In the Spring 2008, the NY Times commissioned a study to learn how the real estate market and economy may be affecting people’s attitudes towards buying a home. Their study skewed young, affluent, and New York/Metro area (with roughly 250 NY participants). It was also conducted in two-stages with the online study portion first and a follow-up interview second. They concluded the study with Five Core Insights, with the following two points relating to environmental concerns:
- 93% of all home buyers, both nationally and in the NY Metro area, ARE NOT willing to PAY MORE for green or energy efficient features when building a home.
- Consumers said that green features that save them money, such as energy efficient appliances, are important, while green features that are capital-intensive are less important.
So what’s to explain with these insights? It could be that young buyers think they don’t need to pay more for green features, but I doubt it. I think what we’re seeing here is that in a tougher real estate market, the pocket book comes first, and the environment comes second.

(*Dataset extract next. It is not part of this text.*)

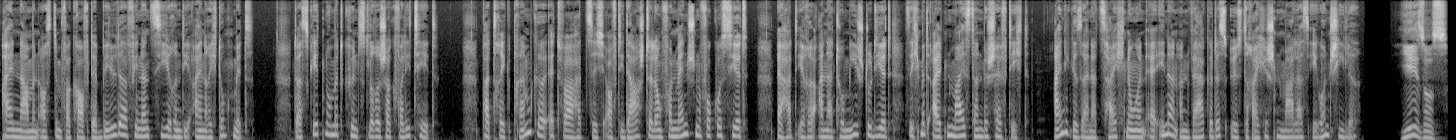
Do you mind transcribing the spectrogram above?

What does that mean? For one, we probably need to do a better job making green features more economical. For two, maybe we need a Green MTV Cribs (you’ll have to read the entire study to get that).
[+] Five Core Insights [PDF - NY Times]
Article tags: residential